  78. (Mr Cook) There are opportunities of course for those strategic exchanges and indeed we do have in the House every six months a full day's debate on European matters, quite apart from what may be happening in other forums. I think that the strategic debates on Europe are well catered for. What we are trying to grapple with here is something which has been more difficult for the House to come to terms with, namely, the legislative impact of detail from Europe and that we do need to address. We have discussed at some length whether a new structure as a grand committee would help here.
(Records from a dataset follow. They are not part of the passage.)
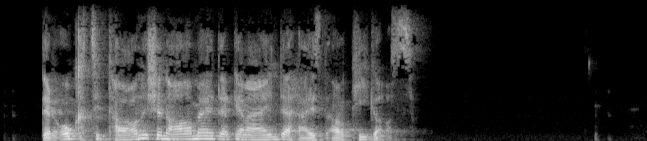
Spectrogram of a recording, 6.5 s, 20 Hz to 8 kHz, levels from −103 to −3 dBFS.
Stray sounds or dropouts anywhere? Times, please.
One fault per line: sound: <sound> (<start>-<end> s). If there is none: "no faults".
no faults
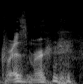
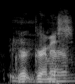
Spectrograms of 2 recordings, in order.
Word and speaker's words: Grimace: Really, I didn't like Grismer. Grimace. Grimace. Grimace, Yeah. Grismer. Grismer tires. I'm known for mispronouncing or just completely getting names, No, that's names cool.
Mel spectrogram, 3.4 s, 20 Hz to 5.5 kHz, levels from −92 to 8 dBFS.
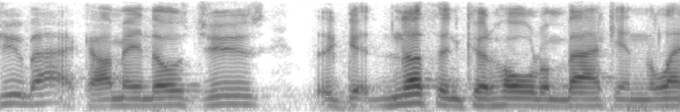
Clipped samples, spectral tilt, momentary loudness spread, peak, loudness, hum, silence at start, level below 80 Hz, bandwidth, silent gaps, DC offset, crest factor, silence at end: under 0.1%; -6.5 dB/octave; 12 LU; -10 dBFS; -30 LUFS; none; 0 s; -66 dBFS; 5.4 kHz; none; under 0.1%; 20 dB; 0 s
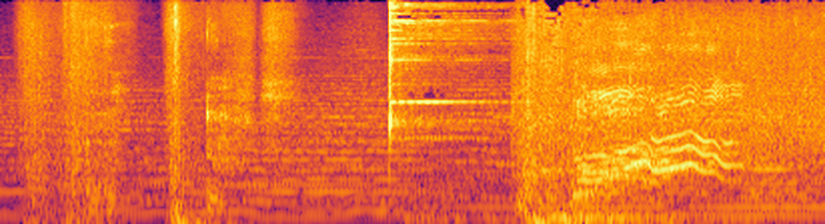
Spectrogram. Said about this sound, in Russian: Дождь? Откуда? Вот это ливень.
I would much rather be appointing a new structure if I felt there was a perceived demand for it rather than trying to put a structure to stimulate a demand.

    Mr Connarty

  79. Given all the discussion we have had and the shared view I think we have that we want to engage more people in the work of Europe and see the role of scrutiny as being important, does the Leader accept that I certainly still maintain a sense of disappointment, whatever method was used, that members of this European Scrutiny Committee were not put on the Convention, as this Committee suggested, thereby downgrading Europe in a sense and the work of this Committee in the eyes of this House?
  80. (Mr Cook) I would certainly regret it if members of the Committee felt that they had been downgraded and I am conscious that there was a degree of controversy about it at the time on which there was discussion. It is plainly an issue which has been sensitive and which by its exploration has perhaps sensitised us should such an issue ever arise again.

    Chairman

  81. Leader, there may have been some controversy but where there is not any controversy will be in the value of your evidence session this morning. Thank you very much. I know it is the first time you have appeared in front of our Committee and I know that to get quality we should do it sparingly but maybe at some time in the future we will be able to have you before us again to discuss any progress that we have both achieved. Thank you very much; it has been very interesting this morning. We really appreciate it.

(Mr Cook) Thank you very much, Chairman, and if I can help the Committee on a future occasion I am always available.